Dataset entries
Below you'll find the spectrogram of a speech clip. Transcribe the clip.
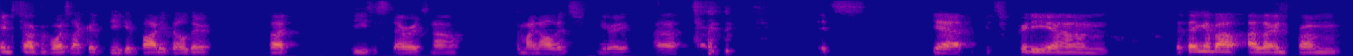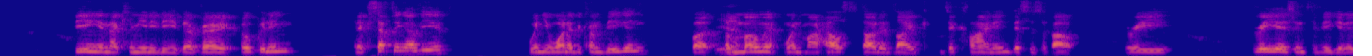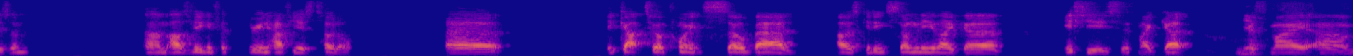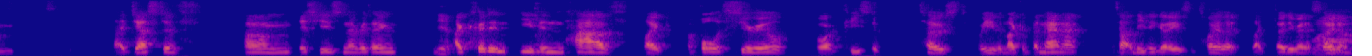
Hench Herbivore is like a vegan bodybuilder, but he uses steroids now, to my knowledge, anyway. Uh, it's yeah, it's pretty. Um, the thing about I learned from being in that community, they're very opening and accepting of you when you want to become vegan. But Yeah. the moment when my health started like declining, this is about three three years into veganism. Um, I was vegan for three and a half years total. Uh, it got to a point so bad. I was getting so many like uh, issues with my gut, Yeah. with my um, digestive um, issues and everything. Yeah. I couldn't even have like a bowl of cereal or a piece of toast or even like a banana without needing to go use the toilet like 30 minutes later.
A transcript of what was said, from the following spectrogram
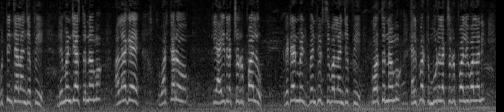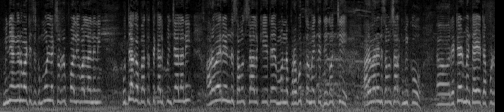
గుర్తించాలని చెప్పి డిమాండ్ చేస్తున్నాము. అలాగే వర్కరుకి ఐదు లక్షల రూపాయలు రిటైర్మెంట్ బెనిఫిట్స్ ఇవ్వాలని చెప్పి కోరుతున్నాము. హెల్పర్కి మూడు లక్షల రూపాయలు ఇవ్వాలని మినీ అంగన్వాడీ టీచర్కి మూడు లక్షల రూపాయలు ఇవ్వాలని ఉద్యోగ భద్రత కల్పించాలని అరవై రెండు సంవత్సరాలకి అయితే మొన్న ప్రభుత్వం అయితే దిగొచ్చి అరవై రెండు సంవత్సరాలకి మీకు రిటైర్మెంట్ అయ్యేటప్పుడు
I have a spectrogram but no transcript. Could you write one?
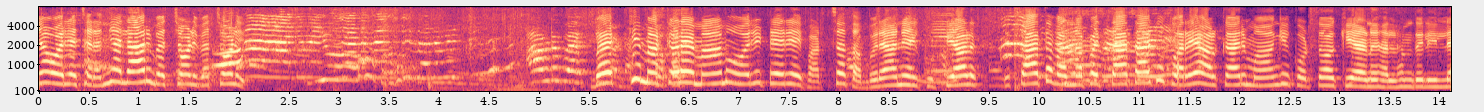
ഞാൻ ഒരേ ചെറ ഞാൻ എല്ലാരും വെച്ചോളി വെച്ചോളി. വെക്കി മക്കളെ മാമ ഓരിട്ടേരേ. പച്ച തമ്പുരാനെ കുട്ടിയാൾ ഇത്താത്ത വന്നപ്പോ ഇത്താത്താക്ക് കൊറേ ആൾക്കാർ മാങ്ങി കൊടുത്തു നോക്കിയാണ്. അലഹമില്ല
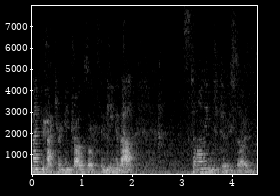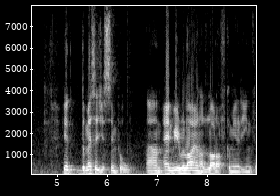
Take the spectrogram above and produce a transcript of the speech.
manufacturing in drugs or thinking about starting to do so? Yeah, the message is simple, um, and we rely on a lot of community inf-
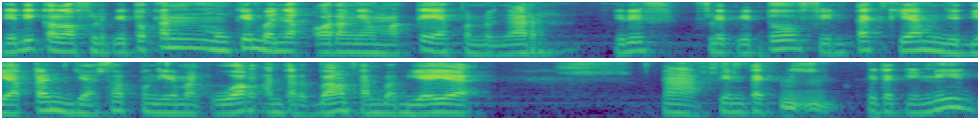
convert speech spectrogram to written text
Jadi kalau flip itu kan mungkin banyak orang yang make ya pendengar. Jadi flip itu fintech yang menyediakan jasa pengiriman uang antar bank tanpa biaya. Nah, fintech fintech ini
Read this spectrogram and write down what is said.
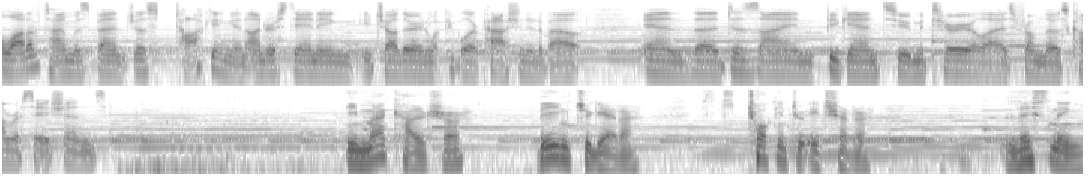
A lot of time was spent just talking and understanding each other and what people are passionate about. And the design began to materialize from those conversations. In my culture, being together, talking to each other, listening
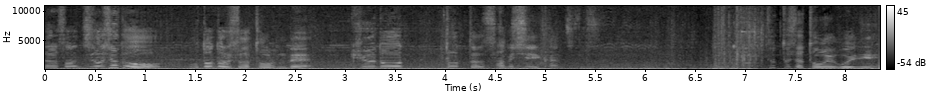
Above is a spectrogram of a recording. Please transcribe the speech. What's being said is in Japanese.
だからその自動車道をほとんどの人が通るんで旧道を通ったら寂しい感じです。ちょっとした峠越えに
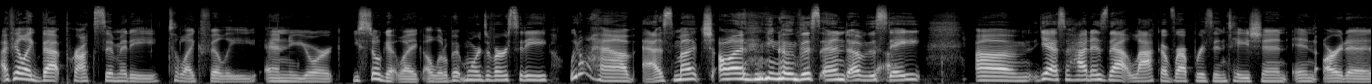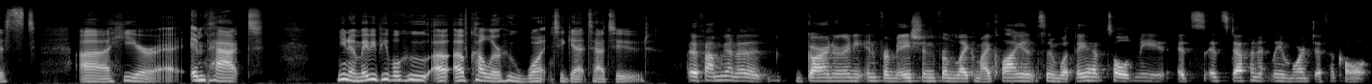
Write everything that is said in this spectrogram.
I feel like that proximity to like Philly and New York, you still get like a little bit more diversity. We don't have as much on, you know, this end of the yeah. state. Um, yeah, so how does that lack of representation in artists uh, here uh, impact, you know, maybe people who uh, of color who want to get tattooed? If I'm going to garner any information from like my clients and what they have told me, it's it's definitely more difficult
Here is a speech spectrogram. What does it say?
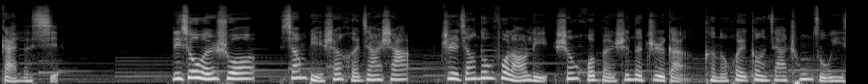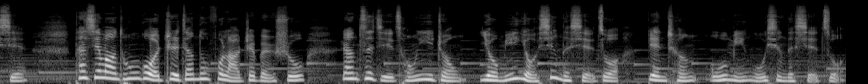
改了写。李修文说：“相比《山河袈裟》，《致江东父老》里生活本身的质感可能会更加充足一些。他希望通过《致江东父老》这本书，让自己从一种有名有姓的写作变成无名无姓的写作。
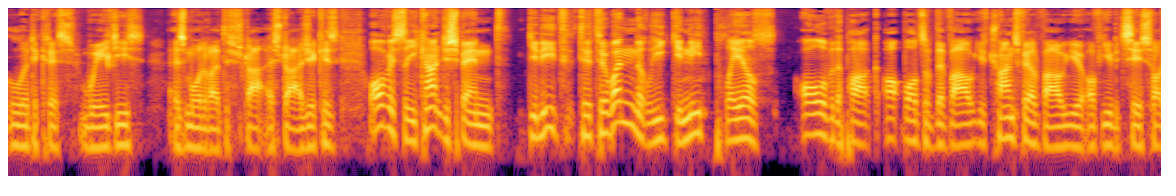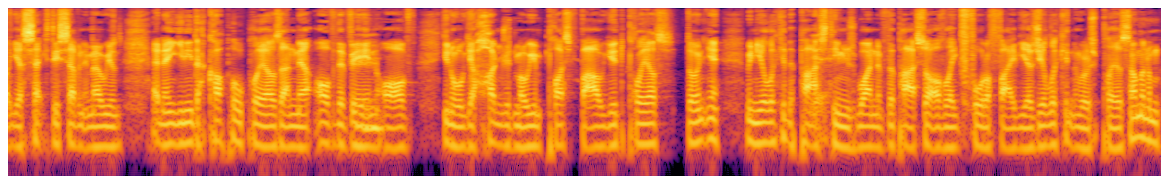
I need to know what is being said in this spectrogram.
ludicrous wages as more of a, a strategy because obviously you can't just spend. You need to to win the league. You need players all over the park, upwards of the value, transfer value of, you would say, sort of your 60, 70 million. And then you need a couple players in there of the vein mm. of, you know, your 100 million plus valued players, don't you? When you look at the past teams, one of the past sort of like four or five years, you're looking at those players. Some of them,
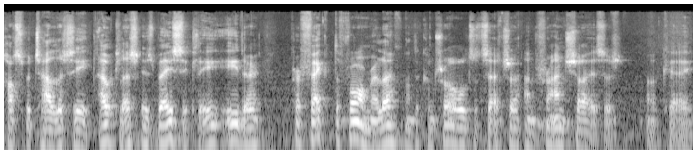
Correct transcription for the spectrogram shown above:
hospitality outlet is basically either perfect the formula and the controls, etc., and franchise it. Okay,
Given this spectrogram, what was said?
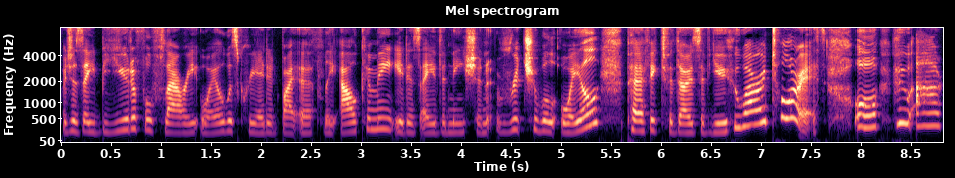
which is a beautiful flowery oil, was created by Earthly Alchemy. It is a Venetian ritual oil, perfect for those of you who are a Taurus or who are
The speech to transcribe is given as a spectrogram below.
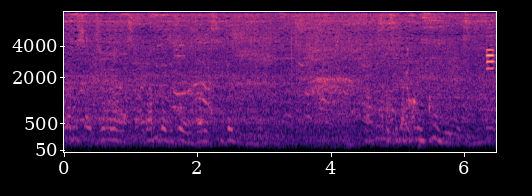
kalau bisa semua rambut itu dari sejauh ini. Tapi sudah kami kubur.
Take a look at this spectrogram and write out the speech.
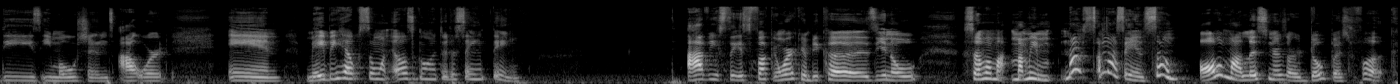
these emotions outward and maybe help someone else going through the same thing? Obviously, it's fucking working because, you know, some of my, I mean, not, I'm not saying some, all of my listeners are dope as fuck.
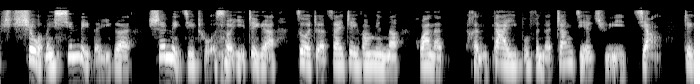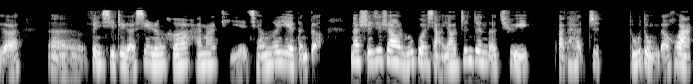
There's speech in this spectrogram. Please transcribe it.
是我们心理的一个生理基础，所以这个作者在这方面呢花了很大一部分的章节去讲这个呃分析这个杏仁核、海马体、前额叶等等。那实际上，如果想要真正的去把它知读懂的话，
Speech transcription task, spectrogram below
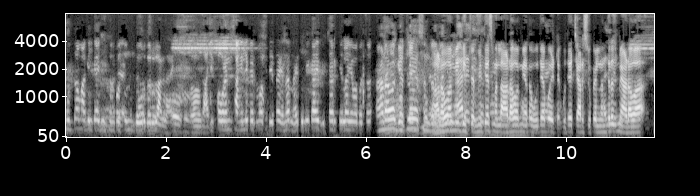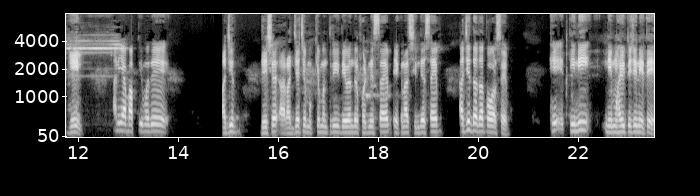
मुद्दा मागील काही दिवसांपासून जोर धरू लागला आहे अं, अजित पवारांनी सांगितले कर्जमाफी देता येणार नाही. तुम्ही काय विचार केला याबाबतचा? आढावा घेतलाय आढावा मी घेतला मी तेच म्हणलं आढावा मी आता उद्या बैठक उद्या चार नंतरच मी आढावा घेईल आणि या बाबतीमध्ये अजित देश राज्याचे मुख्यमंत्री देवेंद्र फडणवीस साहेब एकनाथ शिंदे साहेब अजितदादा पवार साहेब हे तिन्ही महायुतीचे नेते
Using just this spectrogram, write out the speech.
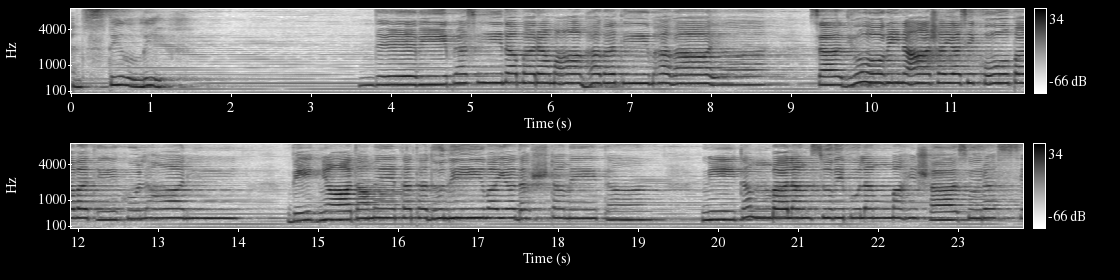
and still live? देवी प्रसीद परमा भवती भवाय सद्यो विनाशयसि कोपवति कुलानि विज्ञातमेतदधुनैव यदष्टमेतान् नीतं बलं सुविपुलं महिषासुरस्य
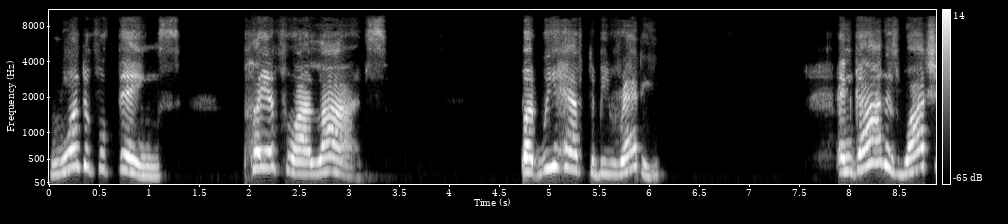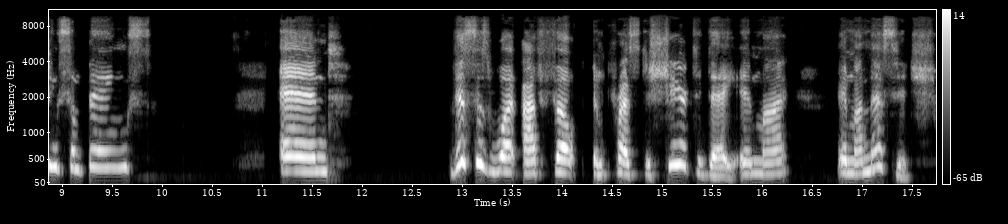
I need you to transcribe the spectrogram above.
wonderful things planned for our lives. But we have to be ready. And God is watching some things. And this is what I felt impressed to share today in my in my message.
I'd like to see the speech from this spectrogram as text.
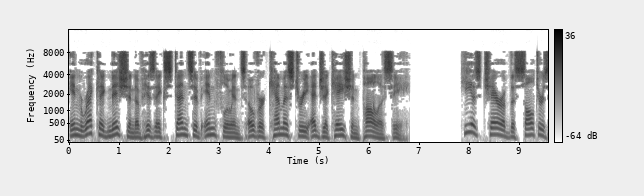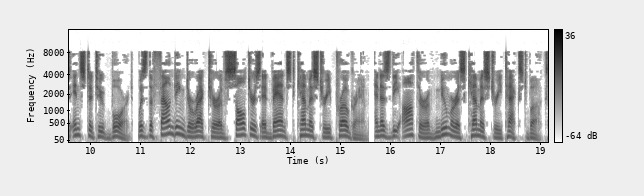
"...in recognition of his extensive influence over chemistry education policy." He is chair of the Salters Institute Board, was the founding director of Salters Advanced Chemistry Program, and is the author of numerous chemistry textbooks.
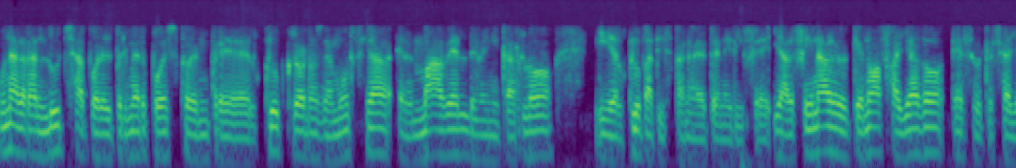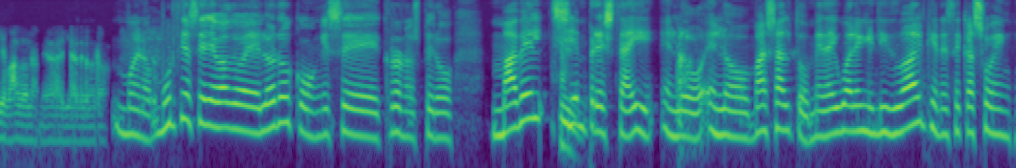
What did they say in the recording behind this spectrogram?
una gran lucha por el primer puesto entre el Club Cronos de Murcia, el Mabel de Benicarló y el Club Batistana de Tenerife. Y al final el que no ha fallado es el que se ha llevado la medalla de oro. Bueno, Murcia se ha llevado el oro con ese Cronos, pero Mabel siempre está ahí, en lo, en lo más alto. Me da igual en individual que en este caso en,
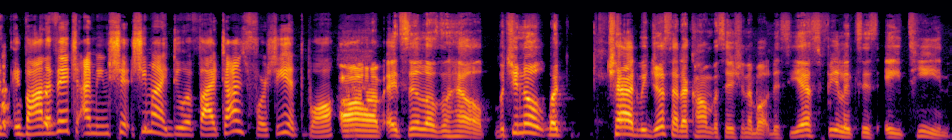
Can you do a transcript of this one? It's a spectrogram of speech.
Ivanovic I mean shit she might do it five times before she hit the ball Um, it still doesn't help. But you know, but Chad, we just had a conversation about this. Yes, Felix is 18,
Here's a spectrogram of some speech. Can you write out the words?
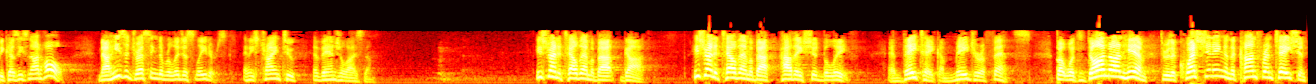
because he's not whole. Now, he's addressing the religious leaders, and he's trying to evangelize them. He's trying to tell them about God. He's trying to tell them about how they should believe. And they take a major offense. But what's dawned on him through the questioning and the confrontation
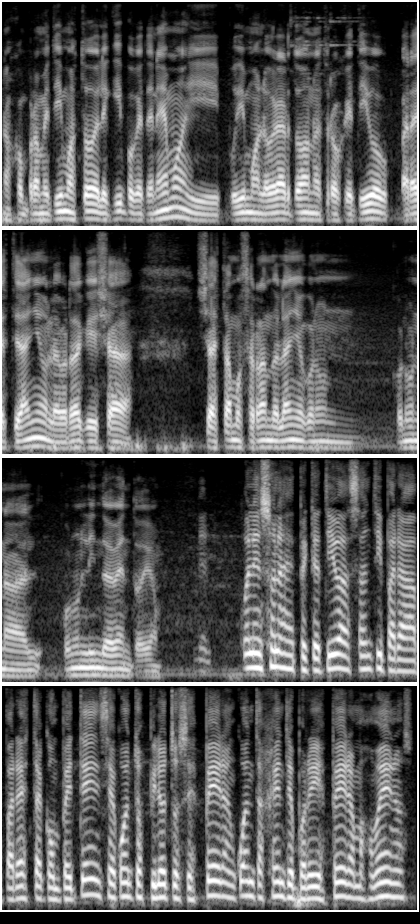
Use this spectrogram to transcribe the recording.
nos comprometimos todo el equipo que tenemos y pudimos lograr todo nuestro objetivo para este año. La verdad que ya, ya estamos cerrando el año con un, con una, con un lindo evento, digamos. ¿Cuáles son las expectativas, Santi, para, para esta competencia? ¿Cuántos pilotos esperan? ¿Cuánta gente por ahí espera, más o menos?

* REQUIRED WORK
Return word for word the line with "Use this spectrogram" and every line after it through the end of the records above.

* EXPECTED OUTPUT
Use this spectrogram to transcribe the recording.
nos comprometimos todo el equipo que tenemos y pudimos lograr todo nuestro objetivo para este año. La verdad que ya, ya estamos cerrando el año con un, con una, con un lindo evento, digamos. ¿Cuáles son las expectativas, Santi, para, para esta competencia? ¿Cuántos pilotos esperan? ¿Cuánta gente por ahí espera, más o menos?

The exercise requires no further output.